# [What to do]
Where an entry contains a picture, skip the picture and write out everything else exactly.
__________________________________________________
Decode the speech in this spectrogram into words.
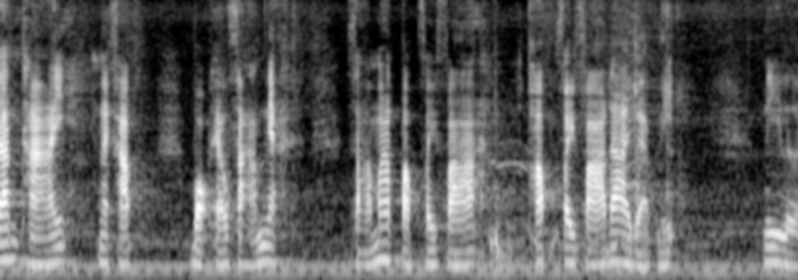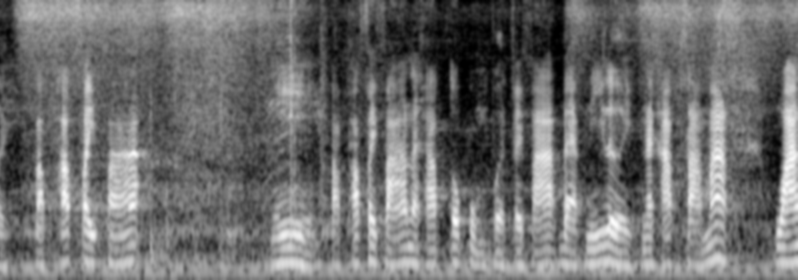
ด้านท้ายนะครับ เบาะแถว 3 เนี่ย สามารถปรับไฟฟ้า พับไฟฟ้าได้แบบนี้ นี่เลย ปรับพับไฟฟ้า นี่ปรับพับไฟฟ้านะครับ ตัวปุ่มเปิดไฟฟ้าแบบนี้เลยนะครับ สามารถวาง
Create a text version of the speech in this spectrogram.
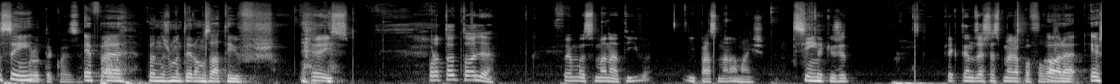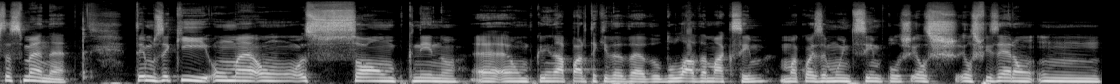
Sim, por outra coisa. É para, ah, para nos mantermos ativos. É isso. Portanto, olha, foi uma semana ativa e para a semana a mais. Sim. Que, que, gente, o que, é que temos esta semana para falar? Ora, esta semana temos aqui uma, um, só um pequenino, uh, um pequenino à parte aqui da, da, do, do, lado da Maxim, uma coisa muito simples. Eles, eles fizeram um,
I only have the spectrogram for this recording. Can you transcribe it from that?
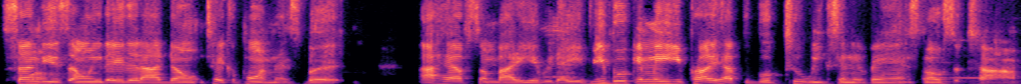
Sunday wow. is the only day that I don't take appointments, but I have somebody every day. If you booking me, you probably have to book two weeks in advance most of the time.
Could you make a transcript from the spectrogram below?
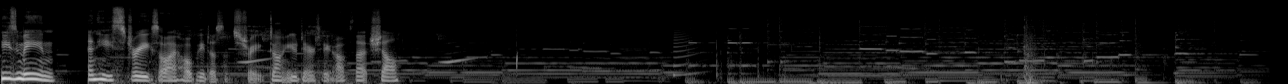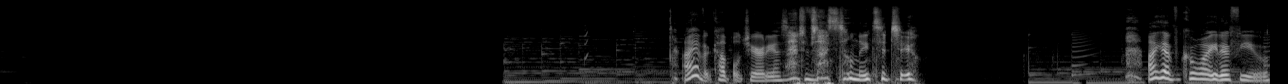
He's mean, and he streaks. Oh, I hope he doesn't streak. Don't you dare take off that shell. I have a couple charity incentives I still need to do. I have quite a few.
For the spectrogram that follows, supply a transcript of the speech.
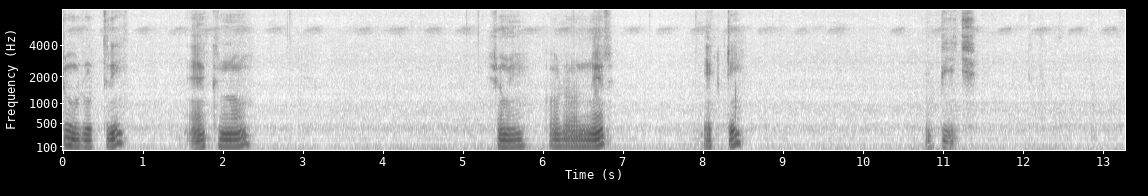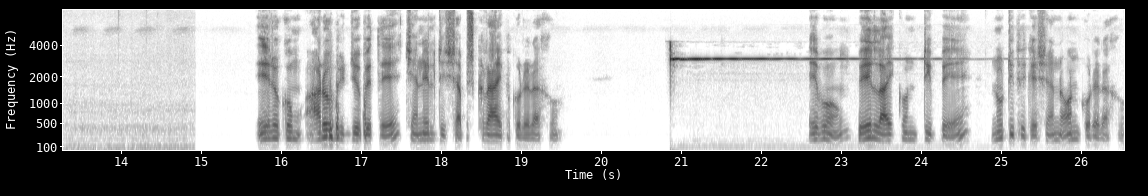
টু রুট থ্রি, এক নং সমীকরণের একটি বীজ এরকম আরও ভিডিও পেতে চ্যানেলটি সাবস্ক্রাইব করে রাখো। এবং বেল আইকন টিপে নোটিফিকেশন অন করে রাখো।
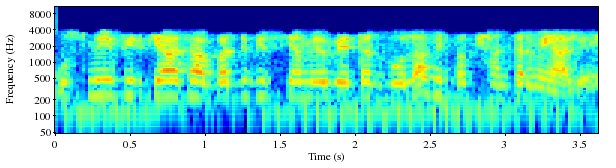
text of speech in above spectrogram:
उसमें फिर क्या था? बद्ध विषय में वेतन बोला, फिर पक्षांतर में आ गए।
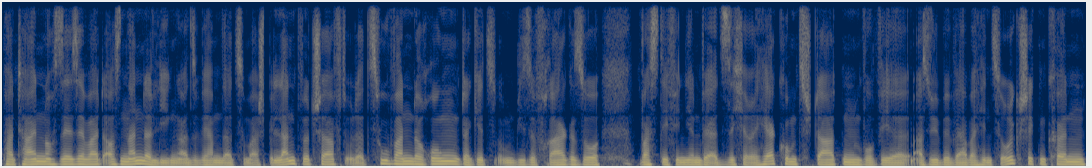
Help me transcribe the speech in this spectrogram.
Parteien noch sehr, sehr weit auseinander liegen. Also wir haben da zum Beispiel Landwirtschaft oder Zuwanderung. Da geht es um diese Frage so, was definieren wir als sichere Herkunftsstaaten? Staaten, wo wir Asylbewerber hin zurückschicken können.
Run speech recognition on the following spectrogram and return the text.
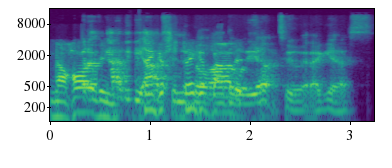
now, Harvey, got the think, option think to go all the it. way up to it, I guess.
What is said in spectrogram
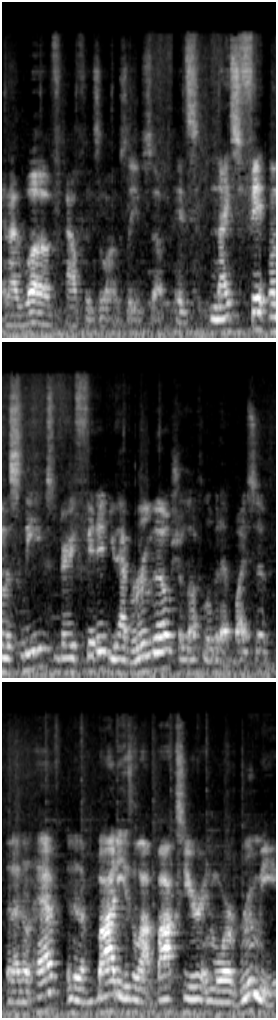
and I love Alphalete's long sleeves. So it's nice fit on the sleeves, very fitted. You have room though, shows off a little bit of bicep that I don't have. And then the body is a lot boxier and more roomy,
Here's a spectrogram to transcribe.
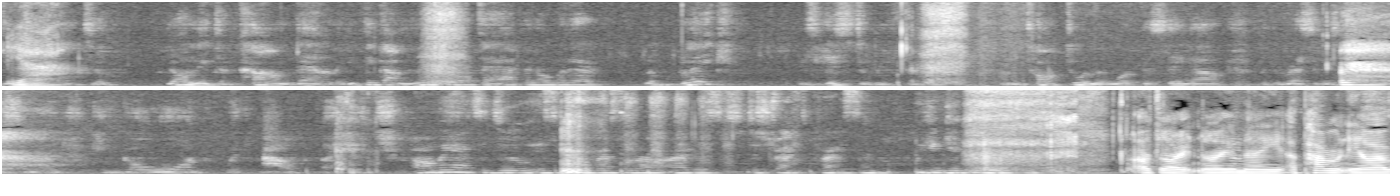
Yeah. Y'all need to calm down. And you think I meant that to happen over there? Look, Blake is history. for. I'm gonna talk to him and work this thing out, but the rest of this business can go on without a hitch. All we have to do is get the rest of our artists, distract the press, and we can get you. I don't know, mate. Apparently, I was.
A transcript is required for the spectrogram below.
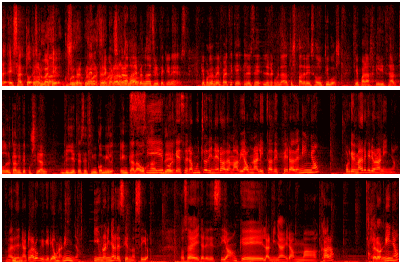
tener, exacto, es que súper cruel parece recordarte a la madre pero no decirte quién es. Que por cierto, me parece que, que les, de- les recomendaban a tus padres adoptivos que para agilizar todo el trámite pusieran billetes de 5.000 en cada hoja Sí, de... porque eso era mucho dinero. Además, había una lista de espera de niños, porque mi madre quería una niña. Mi madre tenía claro que quería una niña, y una niña recién nacida. Entonces, ella le decían que las niñas eran más caras que los niños.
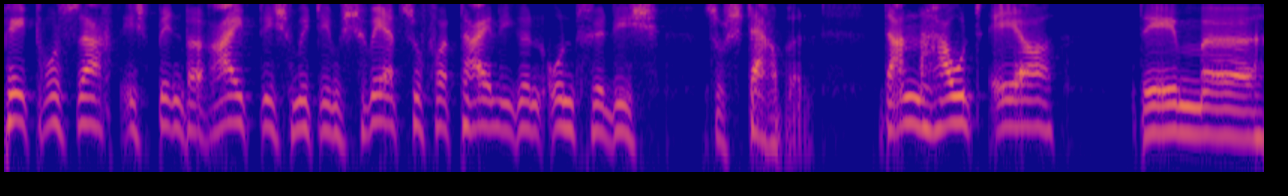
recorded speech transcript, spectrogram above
Petrus sagt, ich bin bereit, dich mit dem Schwert zu verteidigen und für dich zu sterben. Dann haut er dem äh,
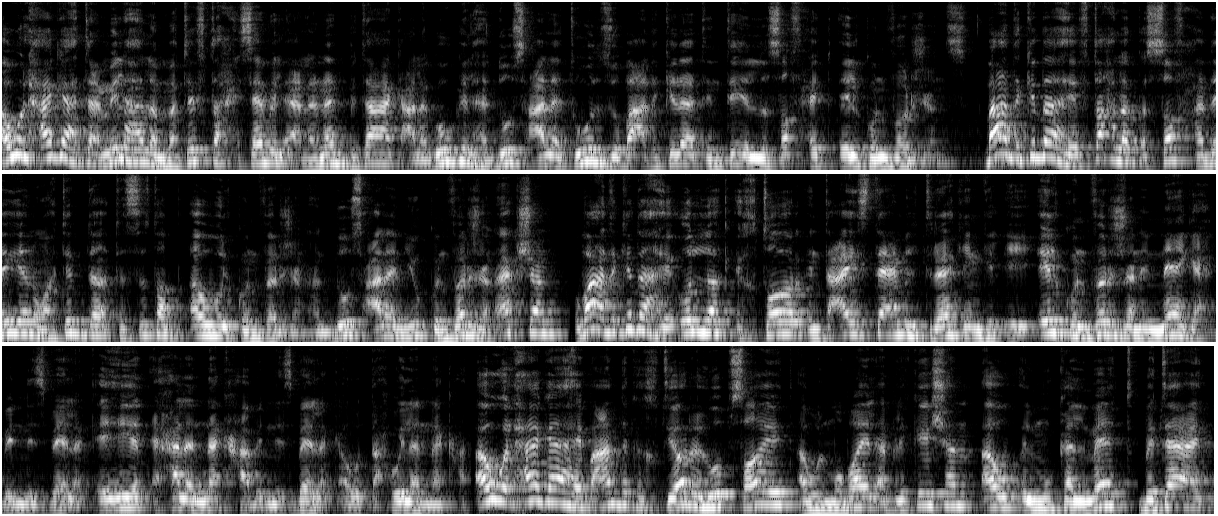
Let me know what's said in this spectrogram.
أول حاجة هتعملها لما تفتح حساب الإعلانات بتاعك على جوجل هتدوس على tools وبعد كده تنتقل لصفحة ال conversions بعد كده هيفتح لك الصفحة دي وهتبدأ ت set up أول conversion هتدوس على new conversion action وبعد كده هيقول لك اختار انت عايز تعمل tracking لإيه؟ إيه ال conversion الناجح بالنسبة لك؟ إيه هي الإحالة الناجحة بالنسبة لك أو التحويلة الناجحة؟ أول حاجة هيبقى عندك اختيار ال website أو ال mobile application أو المكالمات بتاعه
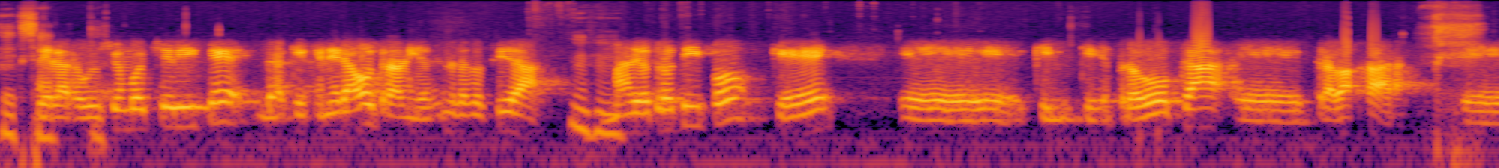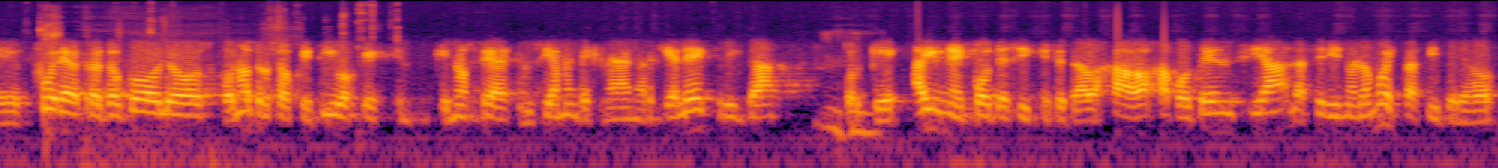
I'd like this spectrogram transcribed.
de la revolución bolchevique la que genera otra organización de la sociedad, más de otro tipo, que eh, que, provoca eh, trabajar eh, fuera de protocolos, con otros objetivos que, que, no sea exclusivamente generar energía eléctrica, porque hay una hipótesis que se trabajaba a baja potencia, la serie no lo muestra así, pero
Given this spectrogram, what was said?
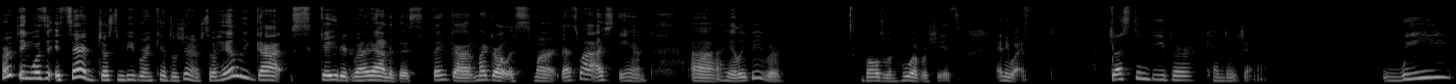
her thing was it said Justin Bieber and Kendall Jenner. So Hailey got skated right out of this. Thank God. My girl is smart. That's why I stand uh, Hailey Bieber, Baldwin, whoever she is. Anyway, Justin Bieber, Kendall Jenner. We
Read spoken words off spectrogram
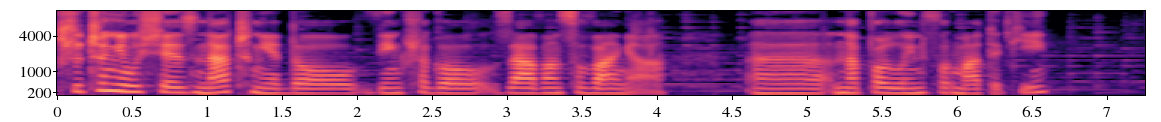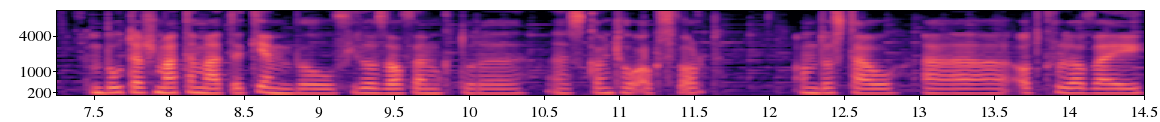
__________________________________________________
# [Solution]
Decode the speech in this spectrogram into words.
ด้านท้ายนะครับ เบาะแถว 3 เนี่ย สามารถปรับไฟฟ้า พับไฟฟ้าได้แบบนี้ นี่เลย ปรับพับไฟฟ้า นี่ปรับพับไฟฟ้านะครับ ตัวปุ่มเปิดไฟฟ้าแบบนี้เลยนะครับ สามารถวาง
Create a text version of the speech in this spectrogram.
Sim, por outra coisa. É para, ah, para nos mantermos ativos. É isso. Portanto, olha, foi uma semana ativa e para a semana a mais. Sim. Que, que, gente, o que, é que temos esta semana para falar? Ora, esta semana temos aqui uma, um, só um pequenino, uh, um pequenino à parte aqui da, da, do, do, lado da Maxim, uma coisa muito simples. Eles, eles fizeram um,
I only have the spectrogram for this recording. Can you transcribe it from that?
Sunday wow. is the only day that I don't take appointments, but I have somebody every day. If you booking me, you probably have to book two weeks in advance most of the time.
Could you make a transcript from the spectrogram below?
He's mean, and he streaks. Oh, I hope he doesn't streak. Don't you dare take off that shell. I have a couple charity incentives I still need to do. I have quite a few.
For the spectrogram that follows, supply a transcript of the speech.
টু রুট থ্রি, এক নং সমীকরণের একটি বীজ এরকম আরও ভিডিও পেতে চ্যানেলটি সাবস্ক্রাইব করে রাখো। এবং বেল আইকন টিপে নোটিফিকেশন অন করে রাখো।
text of speech in above spectrogram:
उसमें फिर क्या था? बद्ध विषय में वेतन बोला, फिर पक्षांतर में आ गए।
Help me transcribe the speech in this spectrogram.
Parteien noch sehr, sehr weit auseinander liegen. Also wir haben da zum Beispiel Landwirtschaft oder Zuwanderung. Da geht es um diese Frage so, was definieren wir als sichere Herkunftsstaaten? Staaten, wo wir Asylbewerber hin zurückschicken können.
Run speech recognition on the following spectrogram and return the text.
now, Harvey, got the think, option think to go all the it. way up to it, I guess.
What is said in spectrogram
and I love Alphalete's long sleeves. So it's nice fit on the sleeves, very fitted. You have room though, shows off a little bit of bicep that I don't have. And then the body is a lot boxier and more roomy,
Here's a spectrogram to transcribe.
Yeah. Y'all need to calm down. And you think I meant that to happen over there? Look, Blake is history. for. I'm gonna talk to him and work this thing out, but the rest of this business can go on without a hitch. All we have to do is get the rest of our artists, distract the press, and we can get you. I don't know, mate. Apparently, I was.
A transcript is required for the spectrogram below.
tener, exacto, es que súper cruel parece recordarte a la madre pero no decirte quién es. Que por cierto, me parece que, que les, de- les recomendaban a tus padres adoptivos que para agilizar todo el trámite pusieran billetes de 5.000 en cada hoja Sí, de... porque eso era mucho dinero. Además, había una lista de espera de niños, porque mi madre quería una niña. Mi madre tenía claro que quería una niña, y una niña recién nacida. Entonces, ella le decían que las niñas eran más caras que los niños.
recorded speech transcript, spectrogram above
Petrus sagt, ich bin bereit, dich mit dem Schwert zu verteidigen und für dich zu sterben. Dann haut er dem äh,
Let me know what's said in this spectrogram.
أول حاجة هتعملها لما تفتح حساب الإعلانات بتاعك على جوجل هتدوس على tools وبعد كده تنتقل لصفحة ال conversions بعد كده هيفتح لك الصفحة دي وهتبدأ ت set up أول conversion هتدوس على new conversion action وبعد كده هيقول لك اختار انت عايز تعمل tracking لإيه؟ إيه ال conversion الناجح بالنسبة لك؟ إيه هي الإحالة الناجحة بالنسبة لك أو التحويلة الناجحة؟ أول حاجة هيبقى عندك اختيار ال website أو ال mobile application أو المكالمات بتاعه
I'd like this spectrogram transcribed.
de la revolución bolchevique la que genera otra organización de la sociedad, más de otro tipo, que eh, que, provoca eh, trabajar eh, fuera de protocolos, con otros objetivos que, que, no sea exclusivamente generar energía eléctrica, porque hay una hipótesis que se trabajaba a baja potencia, la serie no lo muestra así, pero
Given this spectrogram, what was said?
her thing was it said Justin Bieber and Kendall Jenner. So Hailey got skated right out of this. Thank God. My girl is smart. That's why I stand uh, Hailey Bieber, Baldwin, whoever she is. Anyway, Justin Bieber, Kendall Jenner. We
Read spoken words off spectrogram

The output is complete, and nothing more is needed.